After spending most of the week focused entirely on a work event – letting myself get all riled up about the small things; generally not being my best self – I lifted my head (which had been firmly ensconced up my own ass) to see that the world was falling apart. Perhaps it was always thus, but doesn’t it seem sometimes like it’s getting worse?

When my eyes lifted to see more than my own narrow slice of the world, they landed on  protests in New York, continued unrest in Ferguson, dismal predictions on climate change and the one that left me particularly sad, starvation used as a weapon and no one to stop it.

But then I read one of my favorite Pema Chodron quotes in class tonight. I realized, in times like these, I might need to read it every day. I get so caught up in my own little dramas that I forget about the butterfly effect; how the energy I am putting out contributes to the real drama, the one playing out on the world stage.

I might not be able to figure out how to get more resources contributed to the World Food Program, or how to ensure insidious racism is eradicated from our justice system, but I can control my reactions to the people and things with which I come in contact. I didn’t do a very good job of it this week, but, as always, Pema provided the right inspiration.

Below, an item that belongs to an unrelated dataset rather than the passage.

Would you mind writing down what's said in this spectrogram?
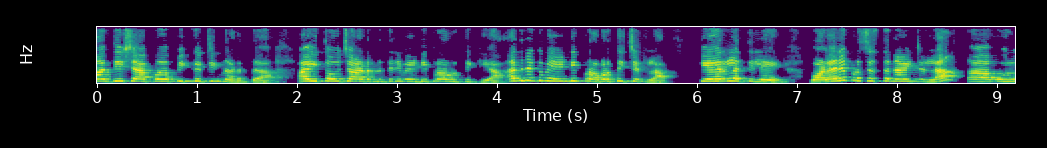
മദ്യഷാപ്പ് പിക്കറ്റിംഗ് നടത്തുക ഐത്തോ ചാടനത്തിന് വേണ്ടി പ്രവർത്തിക്കുക അതിനൊക്കെ വേണ്ടി പ്രവർത്തിച്ചിട്ടുള്ള കേരളത്തിലെ വളരെ പ്രശസ്തനായിട്ടുള്ള ഒരു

A Native American grandfather was speaking to his grandson about violence and cruelty in the world and how it comes about. He said it was as if two wolves were fighting in his heart. One wolf was vengeful and angry, and the other wolf was understanding and kind. The young man asked his grandfather which wolf would win the fight in his heart. And the grandfather answered, “The one that wins will be the one I choose to feed.” So this is our challenge, the challenge for our spiritual practice and the challenge for the world—how can we train right now, not later, in feeding the right wolf? How can we call on our intelligence to see what helps and what hurts, what escalates aggression and what uncovers good-heartedness?…It is time for each of us in our own lives to take the leap and do whatever we can to help turn things around. Even the slightest gesture toward feeding the right wolf will help.”
– Pema Chodron, Taking the Leap